Featured News

Combat Engineers conduct cache sweeps

6 Feb 2008 | Cpl. Scott T. McAdam Jr.

Marine Combat engineers are know for building and tearing down structures.

 However, engineer platoons like 3rd Platoon, Charlie Company, 1st Combat Engineer Battalion, assigned to 1st Battalion, 7th Marine Regiment, Regimental Combat Team 5, are making a name for themselves by finding weapons caches along the Euphrates River.

 The platoon completed the mission with assistance from members of the 1st Battalion, 2nd Brigade, 7th Iraqi Army Division.

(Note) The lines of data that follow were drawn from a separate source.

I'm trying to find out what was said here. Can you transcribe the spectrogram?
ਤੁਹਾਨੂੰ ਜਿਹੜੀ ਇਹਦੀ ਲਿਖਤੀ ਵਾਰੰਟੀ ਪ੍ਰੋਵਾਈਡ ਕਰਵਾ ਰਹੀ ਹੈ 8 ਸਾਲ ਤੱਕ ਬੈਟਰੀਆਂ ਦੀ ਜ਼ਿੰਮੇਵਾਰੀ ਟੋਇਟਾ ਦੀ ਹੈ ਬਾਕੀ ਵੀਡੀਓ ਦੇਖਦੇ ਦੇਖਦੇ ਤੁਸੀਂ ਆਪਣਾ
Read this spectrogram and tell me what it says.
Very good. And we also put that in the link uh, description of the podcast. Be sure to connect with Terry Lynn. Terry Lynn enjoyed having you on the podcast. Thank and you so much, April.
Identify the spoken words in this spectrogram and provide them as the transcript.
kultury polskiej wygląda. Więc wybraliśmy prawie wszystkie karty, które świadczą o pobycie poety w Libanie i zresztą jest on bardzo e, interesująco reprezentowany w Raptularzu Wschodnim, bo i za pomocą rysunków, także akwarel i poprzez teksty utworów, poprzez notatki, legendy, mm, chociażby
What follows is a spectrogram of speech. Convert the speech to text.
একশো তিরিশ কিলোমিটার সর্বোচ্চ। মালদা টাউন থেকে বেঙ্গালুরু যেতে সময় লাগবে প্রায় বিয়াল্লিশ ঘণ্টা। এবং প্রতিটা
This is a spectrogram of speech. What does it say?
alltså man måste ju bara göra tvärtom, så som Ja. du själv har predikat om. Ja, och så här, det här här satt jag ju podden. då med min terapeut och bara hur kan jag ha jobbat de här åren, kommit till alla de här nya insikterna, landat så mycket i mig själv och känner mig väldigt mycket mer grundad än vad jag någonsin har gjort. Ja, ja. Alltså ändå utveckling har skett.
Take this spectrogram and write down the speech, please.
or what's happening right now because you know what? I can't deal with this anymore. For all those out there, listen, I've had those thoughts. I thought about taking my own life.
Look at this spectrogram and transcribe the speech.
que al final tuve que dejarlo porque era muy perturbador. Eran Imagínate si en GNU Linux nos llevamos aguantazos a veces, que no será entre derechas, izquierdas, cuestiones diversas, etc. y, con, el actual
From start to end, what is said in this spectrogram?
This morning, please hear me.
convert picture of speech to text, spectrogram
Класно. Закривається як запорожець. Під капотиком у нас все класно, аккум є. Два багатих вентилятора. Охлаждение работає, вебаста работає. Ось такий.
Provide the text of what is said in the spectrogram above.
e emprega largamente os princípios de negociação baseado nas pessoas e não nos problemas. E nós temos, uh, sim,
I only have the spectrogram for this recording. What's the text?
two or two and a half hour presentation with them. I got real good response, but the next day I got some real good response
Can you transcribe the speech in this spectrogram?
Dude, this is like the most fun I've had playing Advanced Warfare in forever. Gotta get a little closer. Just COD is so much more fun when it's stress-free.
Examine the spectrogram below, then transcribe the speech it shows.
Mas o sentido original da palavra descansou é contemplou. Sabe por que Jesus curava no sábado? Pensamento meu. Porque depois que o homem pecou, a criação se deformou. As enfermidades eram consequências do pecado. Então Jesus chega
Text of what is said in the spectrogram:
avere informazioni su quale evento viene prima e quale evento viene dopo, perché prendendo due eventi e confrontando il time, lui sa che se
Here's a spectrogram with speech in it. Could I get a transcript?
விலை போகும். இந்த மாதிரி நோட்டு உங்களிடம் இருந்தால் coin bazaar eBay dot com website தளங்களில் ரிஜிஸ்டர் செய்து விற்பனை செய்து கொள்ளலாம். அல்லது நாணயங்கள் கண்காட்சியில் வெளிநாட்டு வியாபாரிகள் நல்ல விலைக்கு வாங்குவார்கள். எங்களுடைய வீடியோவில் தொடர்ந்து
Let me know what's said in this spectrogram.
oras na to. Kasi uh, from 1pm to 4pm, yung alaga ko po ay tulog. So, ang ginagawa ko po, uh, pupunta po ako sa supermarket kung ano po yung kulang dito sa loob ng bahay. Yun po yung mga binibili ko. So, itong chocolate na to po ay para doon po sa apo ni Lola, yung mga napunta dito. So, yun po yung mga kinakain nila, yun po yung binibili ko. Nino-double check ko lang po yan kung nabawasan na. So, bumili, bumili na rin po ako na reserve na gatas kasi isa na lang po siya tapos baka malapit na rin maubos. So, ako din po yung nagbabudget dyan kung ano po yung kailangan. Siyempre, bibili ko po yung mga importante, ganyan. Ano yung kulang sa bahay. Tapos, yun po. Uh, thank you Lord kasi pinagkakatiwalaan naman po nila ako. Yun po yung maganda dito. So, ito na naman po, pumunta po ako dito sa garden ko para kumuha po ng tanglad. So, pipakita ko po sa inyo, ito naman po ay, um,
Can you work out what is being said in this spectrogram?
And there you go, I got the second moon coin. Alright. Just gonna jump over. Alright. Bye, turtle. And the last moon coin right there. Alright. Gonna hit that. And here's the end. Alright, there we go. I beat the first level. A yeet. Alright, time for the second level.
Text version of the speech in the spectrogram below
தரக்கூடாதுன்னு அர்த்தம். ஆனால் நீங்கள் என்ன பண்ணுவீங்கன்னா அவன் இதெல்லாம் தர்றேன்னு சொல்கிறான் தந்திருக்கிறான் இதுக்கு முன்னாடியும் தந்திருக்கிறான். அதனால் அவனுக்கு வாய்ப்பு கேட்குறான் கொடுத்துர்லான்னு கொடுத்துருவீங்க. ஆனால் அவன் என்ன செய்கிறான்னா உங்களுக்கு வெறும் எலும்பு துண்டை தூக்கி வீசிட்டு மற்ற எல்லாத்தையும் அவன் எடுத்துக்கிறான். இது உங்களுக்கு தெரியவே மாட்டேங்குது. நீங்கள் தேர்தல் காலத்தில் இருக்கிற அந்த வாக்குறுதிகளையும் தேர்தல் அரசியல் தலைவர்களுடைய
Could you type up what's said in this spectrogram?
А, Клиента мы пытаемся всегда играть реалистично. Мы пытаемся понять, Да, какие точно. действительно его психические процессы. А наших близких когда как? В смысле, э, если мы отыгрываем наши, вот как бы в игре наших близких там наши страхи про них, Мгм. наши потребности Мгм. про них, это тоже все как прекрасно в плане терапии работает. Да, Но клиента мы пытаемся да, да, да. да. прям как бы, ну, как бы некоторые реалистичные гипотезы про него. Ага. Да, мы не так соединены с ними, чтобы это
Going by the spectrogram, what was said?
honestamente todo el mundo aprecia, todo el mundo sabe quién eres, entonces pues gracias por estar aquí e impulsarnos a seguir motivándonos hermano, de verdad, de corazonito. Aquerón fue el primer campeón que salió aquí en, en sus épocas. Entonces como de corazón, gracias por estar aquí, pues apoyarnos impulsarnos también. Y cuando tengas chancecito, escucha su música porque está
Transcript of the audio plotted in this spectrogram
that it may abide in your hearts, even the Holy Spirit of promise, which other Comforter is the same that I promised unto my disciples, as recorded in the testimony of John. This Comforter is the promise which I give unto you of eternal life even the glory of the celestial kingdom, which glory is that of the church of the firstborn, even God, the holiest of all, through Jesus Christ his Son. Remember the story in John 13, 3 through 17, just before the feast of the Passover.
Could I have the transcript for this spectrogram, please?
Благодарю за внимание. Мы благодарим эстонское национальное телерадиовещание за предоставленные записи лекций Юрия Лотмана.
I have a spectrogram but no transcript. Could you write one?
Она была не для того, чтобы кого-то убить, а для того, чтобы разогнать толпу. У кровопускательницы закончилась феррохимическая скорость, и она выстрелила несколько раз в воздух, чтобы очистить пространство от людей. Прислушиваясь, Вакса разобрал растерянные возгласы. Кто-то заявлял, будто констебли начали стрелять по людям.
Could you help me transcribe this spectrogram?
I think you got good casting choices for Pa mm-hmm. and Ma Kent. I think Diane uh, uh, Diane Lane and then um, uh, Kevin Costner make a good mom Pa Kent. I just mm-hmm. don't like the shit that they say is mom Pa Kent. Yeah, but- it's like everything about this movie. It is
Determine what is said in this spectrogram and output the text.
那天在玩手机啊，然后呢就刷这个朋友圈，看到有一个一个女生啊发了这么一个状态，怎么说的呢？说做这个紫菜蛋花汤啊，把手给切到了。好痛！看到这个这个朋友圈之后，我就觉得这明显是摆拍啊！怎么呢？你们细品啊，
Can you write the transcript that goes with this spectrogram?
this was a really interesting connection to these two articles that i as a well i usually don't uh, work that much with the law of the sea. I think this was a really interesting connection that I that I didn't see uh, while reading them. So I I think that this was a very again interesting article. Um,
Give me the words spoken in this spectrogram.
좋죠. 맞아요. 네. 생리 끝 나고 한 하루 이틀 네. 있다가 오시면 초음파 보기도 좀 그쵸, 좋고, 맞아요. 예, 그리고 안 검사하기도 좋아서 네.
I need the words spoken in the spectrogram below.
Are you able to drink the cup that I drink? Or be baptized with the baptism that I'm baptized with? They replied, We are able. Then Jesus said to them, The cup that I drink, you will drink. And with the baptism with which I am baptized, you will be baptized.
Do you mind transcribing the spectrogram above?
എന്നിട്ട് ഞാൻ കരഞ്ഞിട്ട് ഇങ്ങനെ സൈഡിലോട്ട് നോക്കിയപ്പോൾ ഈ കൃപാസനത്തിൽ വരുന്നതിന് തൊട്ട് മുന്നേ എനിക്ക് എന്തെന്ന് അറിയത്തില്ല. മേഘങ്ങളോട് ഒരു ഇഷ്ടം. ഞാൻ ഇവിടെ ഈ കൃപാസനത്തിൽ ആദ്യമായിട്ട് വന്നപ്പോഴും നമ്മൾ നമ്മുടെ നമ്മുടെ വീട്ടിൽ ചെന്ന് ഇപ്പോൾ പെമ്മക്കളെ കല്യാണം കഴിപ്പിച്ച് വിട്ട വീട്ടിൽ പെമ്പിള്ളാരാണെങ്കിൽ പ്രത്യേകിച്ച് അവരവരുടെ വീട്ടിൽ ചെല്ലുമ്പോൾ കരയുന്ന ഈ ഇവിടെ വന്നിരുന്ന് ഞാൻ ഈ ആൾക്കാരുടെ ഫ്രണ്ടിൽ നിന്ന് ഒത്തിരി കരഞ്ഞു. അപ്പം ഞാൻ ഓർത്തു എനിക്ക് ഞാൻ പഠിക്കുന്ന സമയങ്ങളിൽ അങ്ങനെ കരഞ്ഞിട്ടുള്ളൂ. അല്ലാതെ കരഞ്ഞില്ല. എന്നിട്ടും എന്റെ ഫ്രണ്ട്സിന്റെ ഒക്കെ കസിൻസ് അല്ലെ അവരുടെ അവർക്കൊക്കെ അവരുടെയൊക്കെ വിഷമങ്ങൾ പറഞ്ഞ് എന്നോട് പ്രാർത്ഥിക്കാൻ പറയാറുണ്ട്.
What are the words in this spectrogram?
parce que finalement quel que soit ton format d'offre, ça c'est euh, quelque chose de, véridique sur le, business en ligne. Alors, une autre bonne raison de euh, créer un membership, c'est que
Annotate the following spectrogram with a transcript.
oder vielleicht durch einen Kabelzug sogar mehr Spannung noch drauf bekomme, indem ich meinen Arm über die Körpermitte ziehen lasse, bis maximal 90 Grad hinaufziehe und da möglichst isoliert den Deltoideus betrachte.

 According to Gunnery Sgt. Paul A. Marion, platoon sergeant, 3rd Platoon, Charlie Company, these sweeps reduce the amount of weapons and improvised explosive device materials being pushed up and down the Euphrates River and in turn reducing the risk of locals stumbling across a cache and getting injured.

 “Cache sweeps are reducing the IEDs in country and taking away the insurgent’s greatest weapon,” added Marion, who is from Courtland, N.Y.

 Since the start of their deployment in September 2007, the combat engineers have found more than 155 weapons caches and more than 17,000 pieces of ordnance.

 During the cache searches, the Marines walk anywhere from four to 12 kilometers a day searching the banks of the river and inland areas to uncover locations where ordnance and weapons have been hidden.

 Using mine detectors, Marines assemble in a formation to scan the area, carefully listening to the beep of the detector while having one of their counterparts’ dig where the signal is strongest.

 “In this area, we’ve run into a lot of ordnance,” said Sgt. Edward A. Hall, platoon guide for 3rd platoon, Charlie Co.

 “We’ve pretty much found everything across the spectrum — anti-aircraft rounds, mortar rounds, rifles, rocket-propelled grenade launchers and artillery rounds. You never know what you’re going to find.”

 If ordnance is uncovered, Marines try to identify what type of ordnance they’ve found and the quantity discovered. Platoon leaders use books to help identify ordnances not easily recognized.

 “A lot of the ordnance in Iraq is not new and is not in any condition where it could be fired or used for its original purpose,” said 1st Lt. Ethan H. Driscoll, from Portland, Ore., and the combat engineer platoon commander.

 After discovery, a call is placed to an Explosive Ordnance Disposal team standing by, and they will come to the site to properly dispose of it.

 According to Hall, the great part about being a combat engineer is that it’s a multi-faceted job. They are tasked with missions from building structures, putting up barriers for entry and control points, electrical wiring and cache sweeps.

 “We have a great mix of Marines here who have taken each challenge and turned it into a success,” added Hall, who is from Burlington, Kan.

 The platoon is scheduled to leave Iraq in the coming months and return to Marine Air Ground Task Force Training Command 29 Palms, Calif.

 “I think it’s a good thing we’re doing here,” said Cpl. Matthew A. Bishop, basic electrician, 3rd platoon, Charlie Co., from La Grange, Ga. native. “I feel like I’m making a difference out here.”